After the war ended, many BSA folding bikes were sold as surplus to the Danish government. These bicycles were
re-stamped with Danish serial numbers and used in that country for many years. The bikes proved to be so popular that
a Danish company manufactured nearly exact copies of the BSA bike up until at least the 1980's. The two main features
that distinguished the copies from the originals were the Danish bikes has West German made coaster brakes and the Danish
front chain sprocket has a plain spoke pattern, rather than the original BSA initials.
Which brings us to the bicycle that I own. The original plastic handlebar grips have "Denmark" molded into them,
so I'm pretty certain this is one of the Danish bikes. Additionally, the coaster brake is marked "Made in West Germany"
so I'm certain that it was made before 1990. However, that is all I'm certain of. Some sources say that the Danish
government sold off large numbers of folding bicycles in 2000, so the chances are good that this is one of those bikes, but
I have no idea how it got from Denmark to Southern California.
It took more than three weeks of sanding and stripping to get the old paint off. Then I used the Rustloeum's red
primer as a base for Marine Corps Green, the closest match to British Olive Drab that's availible in the States. A
major find was a British motorcycle restoration website that sold the proper BSA decals; the Army broad arrow, the BSA
patent declaration and the BSA stacked rifle logo. I've applied them as they would appear on a late war bicycle.
I've had this bike out to a couple of events now, and can tell you it's a lot of fun. Just the thing for riding
around air shows; it's easy to pedal (although it helps to wear boots with a positive heel to stop your foot from coming off
the pegs). Because of its light weight and surprisingly small size when folded, it'll fit next to the Welbike in
the Toyota Matrix that my wife and I use to haul our re-enacting stuff in. Once unfolded, the large wheels allow the
bike to cover surprisingly rough terrain and it is easy to pedal on paved surfaces, too.
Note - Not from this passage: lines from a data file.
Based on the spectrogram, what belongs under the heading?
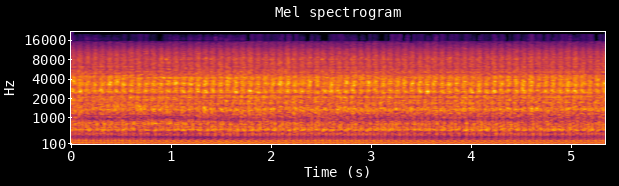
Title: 1997 Ford F-250 XL 7.3L PowerStroke turbo diesel rough cold start (bad injectors) 65 degrees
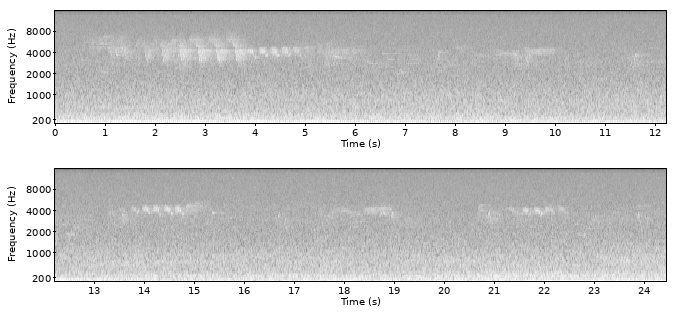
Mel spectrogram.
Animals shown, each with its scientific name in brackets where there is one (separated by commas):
Red-eyed Vireo (Vireo olivaceus), Ovenbird (Seiurus aurocapilla), Black-throated Blue Warbler (Setophaga caerulescens), Hermit Thrush (Catharus guttatus), Wood Thrush (Hylocichla mustelina), Chestnut-sided Warbler (Setophaga pensylvanica)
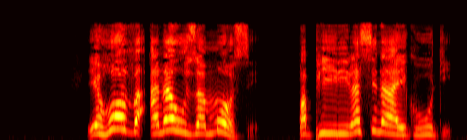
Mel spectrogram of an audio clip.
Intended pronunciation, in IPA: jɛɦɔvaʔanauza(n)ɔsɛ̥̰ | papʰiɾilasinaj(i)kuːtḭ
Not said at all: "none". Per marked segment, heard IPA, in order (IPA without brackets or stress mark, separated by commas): m, i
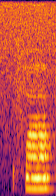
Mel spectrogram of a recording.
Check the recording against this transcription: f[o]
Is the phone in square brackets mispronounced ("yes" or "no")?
yes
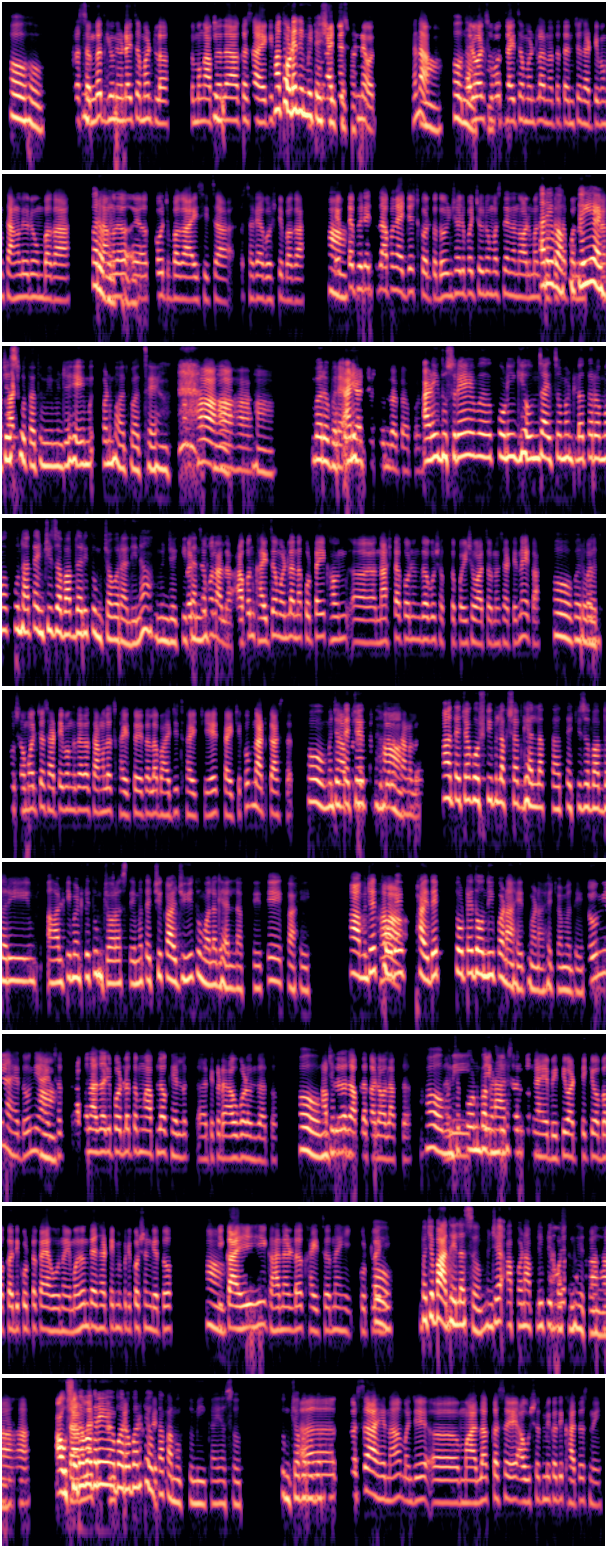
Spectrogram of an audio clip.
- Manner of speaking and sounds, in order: other background noise; in English: "लिमिटेशन्स"; in English: "रूम"; in English: "अल्टिमेटली"; tapping; unintelligible speech; in English: "प्रिकॉशन"; in English: "प्रिकॉशन"; unintelligible speech
- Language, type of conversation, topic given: Marathi, podcast, एकट्याने प्रवास करताना भीतीचा सामना तुम्ही कसा केला?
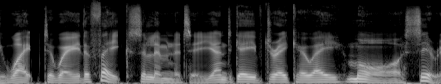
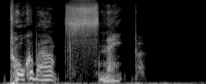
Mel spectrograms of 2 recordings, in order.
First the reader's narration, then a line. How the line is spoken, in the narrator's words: Draco hissed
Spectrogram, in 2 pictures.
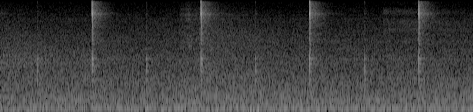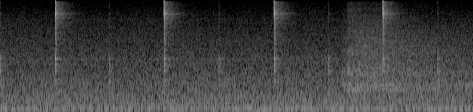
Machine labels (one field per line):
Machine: valve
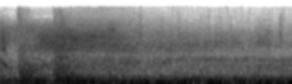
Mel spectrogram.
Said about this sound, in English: Gunfire from both sides set off an immediate blaze. The fires are going to grow in intensity.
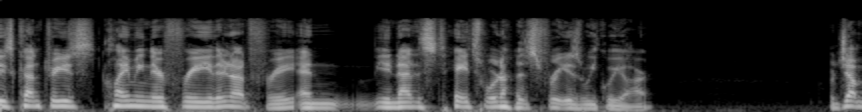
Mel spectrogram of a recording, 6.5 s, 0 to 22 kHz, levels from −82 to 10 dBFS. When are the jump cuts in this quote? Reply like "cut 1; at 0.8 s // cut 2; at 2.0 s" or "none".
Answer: cut 1; at 2.2 s // cut 2; at 4.5 s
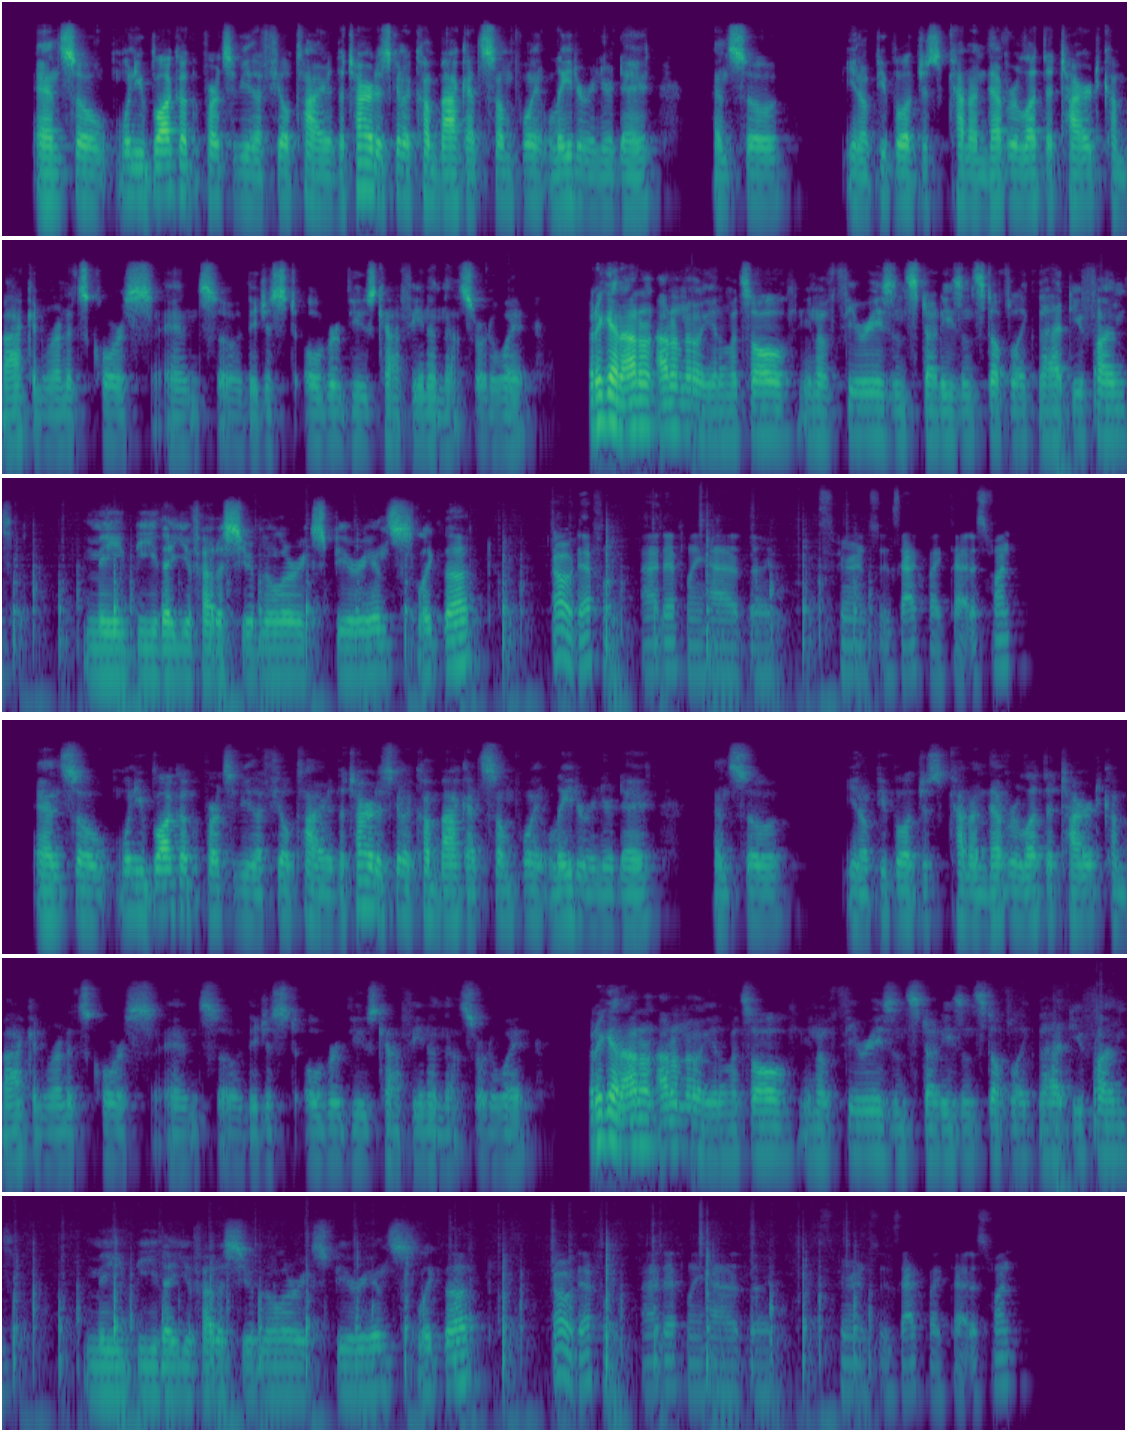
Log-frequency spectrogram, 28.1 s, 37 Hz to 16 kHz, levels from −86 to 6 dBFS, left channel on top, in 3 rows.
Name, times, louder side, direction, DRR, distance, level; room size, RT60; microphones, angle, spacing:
voice 1, 0.3-5.4 5.9-6.5 7.0-13.7 14.3-18.8 19.4-22.7, left 6 dB, 80° left, 0.7 m, -30 dB
Run, 17.7-26.1, right 1 dB, 15° right, 1.0 m, -45 dB
voice 2, 23.3-25.2 25.6-27.1, left 5 dB, 35° left, 0.5 m, -39 dB
9.6 x 4.5 x 5.4 m
head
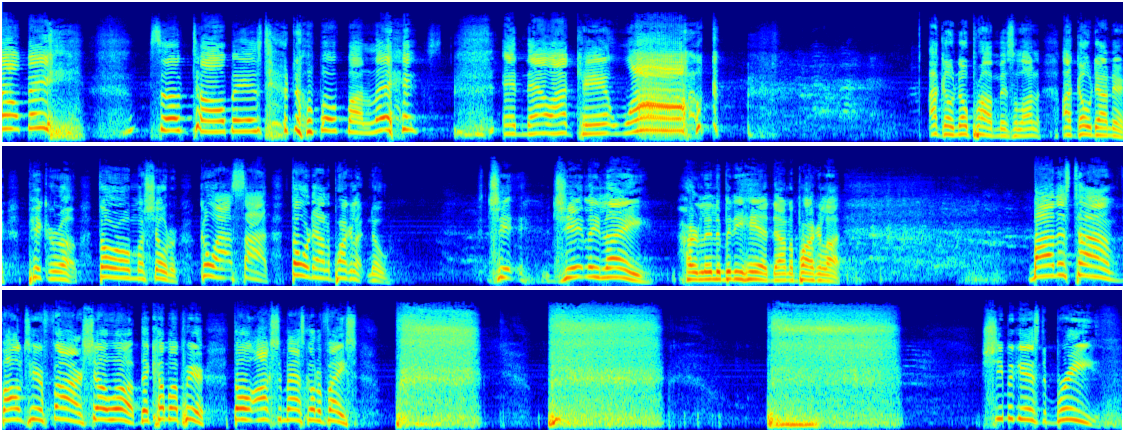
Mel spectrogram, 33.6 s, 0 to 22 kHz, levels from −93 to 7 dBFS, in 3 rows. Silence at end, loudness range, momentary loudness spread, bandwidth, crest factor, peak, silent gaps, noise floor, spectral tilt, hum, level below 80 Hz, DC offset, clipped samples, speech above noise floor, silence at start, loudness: 0 s; 7 LU; 13 LU; 15 kHz; 18 dB; -4 dBFS; none; -63 dBFS; -4 dB/octave; none; -70 dBFS; under 0.1%; under 0.1%; 43 dB; 0 s; -20 LUFS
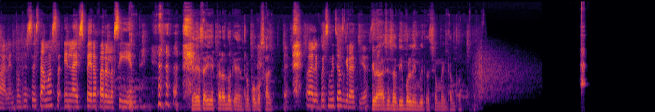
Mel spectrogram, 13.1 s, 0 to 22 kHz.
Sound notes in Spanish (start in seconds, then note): 5.1 laughs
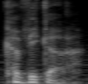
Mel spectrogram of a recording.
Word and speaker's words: Kawika: And then I realized that I don't know, but I think that Hawaiians they pronounce the W's like a V, I see.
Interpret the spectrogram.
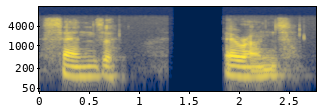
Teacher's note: the situation where you get ND, S, it's going to be NZ sound, right? We're going to drop that D, usually, right?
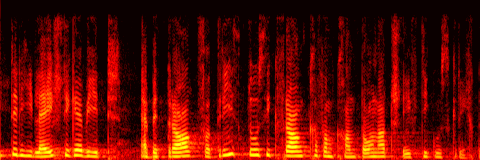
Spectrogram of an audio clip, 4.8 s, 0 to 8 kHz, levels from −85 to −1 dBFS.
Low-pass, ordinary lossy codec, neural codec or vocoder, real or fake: 7.2 kHz; none; vocoder, 22.05 kHz, 80 mel bands, WaveNeXt; fake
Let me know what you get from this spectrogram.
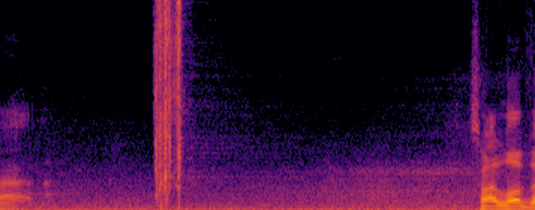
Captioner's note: camera snapping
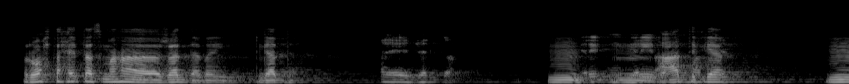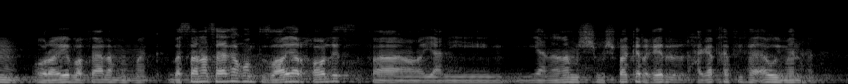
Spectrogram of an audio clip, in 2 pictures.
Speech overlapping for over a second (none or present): present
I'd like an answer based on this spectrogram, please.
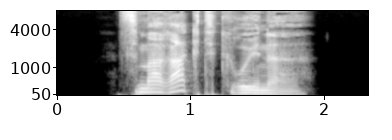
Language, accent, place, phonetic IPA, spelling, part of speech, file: German, Germany, Berlin, [smaˈʁaktˌɡʁyːnɐ], smaragdgrüner, adjective, De-smaragdgrüner.ogg
- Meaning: inflection of smaragdgrün: 1. strong/mixed nominative masculine singular 2. strong genitive/dative feminine singular 3. strong genitive plural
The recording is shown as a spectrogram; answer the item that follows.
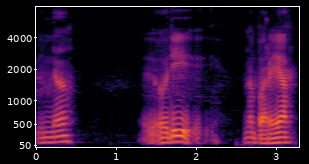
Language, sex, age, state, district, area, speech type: Malayalam, male, 18-30, Kerala, Kannur, rural, spontaneous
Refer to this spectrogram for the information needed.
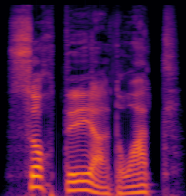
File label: Exit Right, french; waze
It rides a lot like any light-weight
beach cruiser; it can't accelerate fast, but it is capable of very high speeds. In general, it's a nice vehicle
and I can see why they were popular with the soldiers.
Gowgli and I attended the Wings Over Gillespie airshow and apparently we were somewhat of a hit. We're the subject
of a nice article written by a gentleman involved with InterbikeTimes International Bicycle Expo. Read his article here:
Interbike Times Article
Many thanks to Richard for his article!
On to more fun with vehicles.